    Hypertrophic cardiomyopathy is a major cause of death in young athletes who seem completely healthy but die during heavy exercise. However, certain normal changes in athletes' hearts can confuse the diagnosis.

    Signs and tests

    The health care provider will perform a physical exam and listen to the heart and lungs with a stethoscope. Listening with a stethoscope may reveal abnormal heart sounds or a murmur. These sounds may change with different body positions.

    The pulse in your arms and neck will also be checked. The doctor may feel an abnormal heartbeat in the chest.

    Tests used to diagnose heart muscle thickness, problems with blood flow, or leaky heart valves (mitral valve regurgitation) may include:

    • 24-hour Holter monitor (heart monitor)
    • Cardiac catheterization
    • Chest x-ray
    • ECG
    • Echocardiography (the most common test) with Doppler ultrasound
    • MRI of the heart
    • Transesophageal echocardiogram (TEE)

    Not all of these tests are useful for evaluating all of these conditions.

    Blood tests may be done to rule out other possible diseases.
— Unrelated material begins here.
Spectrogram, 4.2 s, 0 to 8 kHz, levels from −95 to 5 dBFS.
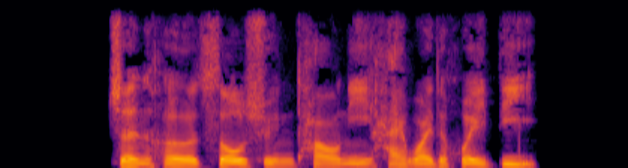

    If you are diagnosed with hypertrophic cardiomyopathy, your health care provider may recommend that your close blood relatives (family members) be screened for the condition.